Segment Open

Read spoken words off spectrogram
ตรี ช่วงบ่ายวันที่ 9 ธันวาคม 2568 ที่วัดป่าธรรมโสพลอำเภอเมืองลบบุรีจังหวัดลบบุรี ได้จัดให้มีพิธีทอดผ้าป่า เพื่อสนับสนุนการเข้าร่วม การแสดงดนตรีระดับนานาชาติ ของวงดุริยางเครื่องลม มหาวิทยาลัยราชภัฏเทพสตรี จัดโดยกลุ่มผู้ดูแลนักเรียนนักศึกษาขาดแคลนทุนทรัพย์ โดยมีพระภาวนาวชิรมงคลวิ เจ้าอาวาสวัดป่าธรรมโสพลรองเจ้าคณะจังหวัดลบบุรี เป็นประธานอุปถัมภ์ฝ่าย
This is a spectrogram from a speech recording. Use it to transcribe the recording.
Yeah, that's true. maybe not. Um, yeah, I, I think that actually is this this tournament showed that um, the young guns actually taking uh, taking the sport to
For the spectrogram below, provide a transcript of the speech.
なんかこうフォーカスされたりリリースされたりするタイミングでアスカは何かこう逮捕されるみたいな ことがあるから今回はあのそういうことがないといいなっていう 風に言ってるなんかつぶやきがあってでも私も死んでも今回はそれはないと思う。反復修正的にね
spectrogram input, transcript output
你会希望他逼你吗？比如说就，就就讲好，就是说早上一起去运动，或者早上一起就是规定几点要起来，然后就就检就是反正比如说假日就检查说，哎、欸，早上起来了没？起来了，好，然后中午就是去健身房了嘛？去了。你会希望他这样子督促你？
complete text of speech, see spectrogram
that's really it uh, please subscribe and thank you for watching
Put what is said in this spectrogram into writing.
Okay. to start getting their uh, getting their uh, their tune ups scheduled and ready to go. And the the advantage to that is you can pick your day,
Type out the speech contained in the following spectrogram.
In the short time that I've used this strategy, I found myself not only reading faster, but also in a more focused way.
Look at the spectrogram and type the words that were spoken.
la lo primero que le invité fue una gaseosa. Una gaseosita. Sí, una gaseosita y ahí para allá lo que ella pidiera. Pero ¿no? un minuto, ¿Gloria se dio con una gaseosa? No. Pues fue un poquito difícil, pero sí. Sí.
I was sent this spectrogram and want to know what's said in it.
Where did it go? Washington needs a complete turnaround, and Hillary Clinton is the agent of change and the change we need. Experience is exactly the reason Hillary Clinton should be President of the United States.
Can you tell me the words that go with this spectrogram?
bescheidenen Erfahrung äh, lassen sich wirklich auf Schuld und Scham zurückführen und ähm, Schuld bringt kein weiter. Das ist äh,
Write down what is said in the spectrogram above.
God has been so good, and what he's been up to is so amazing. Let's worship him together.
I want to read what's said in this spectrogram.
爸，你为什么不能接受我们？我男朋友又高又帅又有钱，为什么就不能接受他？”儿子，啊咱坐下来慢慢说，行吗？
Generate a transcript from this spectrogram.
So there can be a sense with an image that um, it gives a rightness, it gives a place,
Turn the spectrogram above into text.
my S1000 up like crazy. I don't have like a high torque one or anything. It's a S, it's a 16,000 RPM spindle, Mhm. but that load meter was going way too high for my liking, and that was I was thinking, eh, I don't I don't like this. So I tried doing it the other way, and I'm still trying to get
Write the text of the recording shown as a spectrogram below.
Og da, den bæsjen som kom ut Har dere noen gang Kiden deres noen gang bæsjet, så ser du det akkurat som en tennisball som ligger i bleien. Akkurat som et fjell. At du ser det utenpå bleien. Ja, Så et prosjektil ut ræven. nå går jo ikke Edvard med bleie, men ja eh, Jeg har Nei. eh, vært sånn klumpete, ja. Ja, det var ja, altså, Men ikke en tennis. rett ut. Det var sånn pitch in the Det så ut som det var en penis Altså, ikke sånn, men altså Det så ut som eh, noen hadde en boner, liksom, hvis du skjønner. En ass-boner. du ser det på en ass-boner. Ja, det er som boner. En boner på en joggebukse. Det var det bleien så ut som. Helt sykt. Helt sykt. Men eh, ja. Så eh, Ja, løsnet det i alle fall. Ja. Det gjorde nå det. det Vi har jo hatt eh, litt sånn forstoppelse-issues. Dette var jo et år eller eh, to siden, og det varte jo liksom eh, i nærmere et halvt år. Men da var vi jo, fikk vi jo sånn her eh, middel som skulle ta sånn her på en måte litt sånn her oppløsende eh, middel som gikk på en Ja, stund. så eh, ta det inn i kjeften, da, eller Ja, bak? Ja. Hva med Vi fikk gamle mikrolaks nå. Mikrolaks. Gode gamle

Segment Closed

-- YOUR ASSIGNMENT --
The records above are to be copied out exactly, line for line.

-- SOLUTION TO THE PROBLEM --
Read spoken words off spectrogram
ตรี ช่วงบ่ายวันที่ 9 ธันวาคม 2568 ที่วัดป่าธรรมโสพลอำเภอเมืองลบบุรีจังหวัดลบบุรี ได้จัดให้มีพิธีทอดผ้าป่า เพื่อสนับสนุนการเข้าร่วม การแสดงดนตรีระดับนานาชาติ ของวงดุริยางเครื่องลม มหาวิทยาลัยราชภัฏเทพสตรี จัดโดยกลุ่มผู้ดูแลนักเรียนนักศึกษาขาดแคลนทุนทรัพย์ โดยมีพระภาวนาวชิรมงคลวิ เจ้าอาวาสวัดป่าธรรมโสพลรองเจ้าคณะจังหวัดลบบุรี เป็นประธานอุปถัมภ์ฝ่าย
This is a spectrogram from a speech recording. Use it to transcribe the recording.
Yeah, that's true. maybe not. Um, yeah, I, I think that actually is this this tournament showed that um, the young guns actually taking uh, taking the sport to
For the spectrogram below, provide a transcript of the speech.
なんかこうフォーカスされたりリリースされたりするタイミングでアスカは何かこう逮捕されるみたいな ことがあるから今回はあのそういうことがないといいなっていう 風に言ってるなんかつぶやきがあってでも私も死んでも今回はそれはないと思う。反復修正的にね
spectrogram input, transcript output
你会希望他逼你吗？比如说就，就就讲好，就是说早上一起去运动，或者早上一起就是规定几点要起来，然后就就检就是反正比如说假日就检查说，哎、欸，早上起来了没？起来了，好，然后中午就是去健身房了嘛？去了。你会希望他这样子督促你？
complete text of speech, see spectrogram
that's really it uh, please subscribe and thank you for watching
Put what is said in this spectrogram into writing.
Okay. to start getting their uh, getting their uh, their tune ups scheduled and ready to go. And the the advantage to that is you can pick your day,
Type out the speech contained in the following spectrogram.
In the short time that I've used this strategy, I found myself not only reading faster, but also in a more focused way.
Look at the spectrogram and type the words that were spoken.
la lo primero que le invité fue una gaseosa. Una gaseosita. Sí, una gaseosita y ahí para allá lo que ella pidiera. Pero ¿no? un minuto, ¿Gloria se dio con una gaseosa? No. Pues fue un poquito difícil, pero sí. Sí.
I was sent this spectrogram and want to know what's said in it.
Where did it go? Washington needs a complete turnaround, and Hillary Clinton is the agent of change and the change we need. Experience is exactly the reason Hillary Clinton should be President of the United States.
Can you tell me the words that go with this spectrogram?
bescheidenen Erfahrung äh, lassen sich wirklich auf Schuld und Scham zurückführen und ähm, Schuld bringt kein weiter. Das ist äh,
Write down what is said in the spectrogram above.
God has been so good, and what he's been up to is so amazing. Let's worship him together.
I want to read what's said in this spectrogram.
爸，你为什么不能接受我们？我男朋友又高又帅又有钱，为什么就不能接受他？”儿子，啊咱坐下来慢慢说，行吗？
Generate a transcript from this spectrogram.
So there can be a sense with an image that um, it gives a rightness, it gives a place,
Turn the spectrogram above into text.
my S1000 up like crazy. I don't have like a high torque one or anything. It's a S, it's a 16,000 RPM spindle, Mhm. but that load meter was going way too high for my liking, and that was I was thinking, eh, I don't I don't like this. So I tried doing it the other way, and I'm still trying to get
Write the text of the recording shown as a spectrogram below.
Og da, den bæsjen som kom ut Har dere noen gang Kiden deres noen gang bæsjet, så ser du det akkurat som en tennisball som ligger i bleien. Akkurat som et fjell. At du ser det utenpå bleien. Ja, Så et prosjektil ut ræven. nå går jo ikke Edvard med bleie, men ja eh, Jeg har Nei. eh, vært sånn klumpete, ja. Ja, det var ja, altså, Men ikke en tennis. rett ut. Det var sånn pitch in the Det så ut som det var en penis Altså, ikke sånn, men altså Det så ut som eh, noen hadde en boner, liksom, hvis du skjønner. En ass-boner. du ser det på en ass-boner. Ja, det er som boner. En boner på en joggebukse. Det var det bleien så ut som. Helt sykt. Helt sykt. Men eh, ja. Så eh, Ja, løsnet det i alle fall. Ja. Det gjorde nå det. det Vi har jo hatt eh, litt sånn forstoppelse-issues. Dette var jo et år eller eh, to siden, og det varte jo liksom eh, i nærmere et halvt år. Men da var vi jo, fikk vi jo sånn her eh, middel som skulle ta sånn her på en måte litt sånn her oppløsende eh, middel som gikk på en Ja, stund. så eh, ta det inn i kjeften, da, eller Ja, bak? Ja. Hva med Vi fikk gamle mikrolaks nå. Mikrolaks. Gode gamle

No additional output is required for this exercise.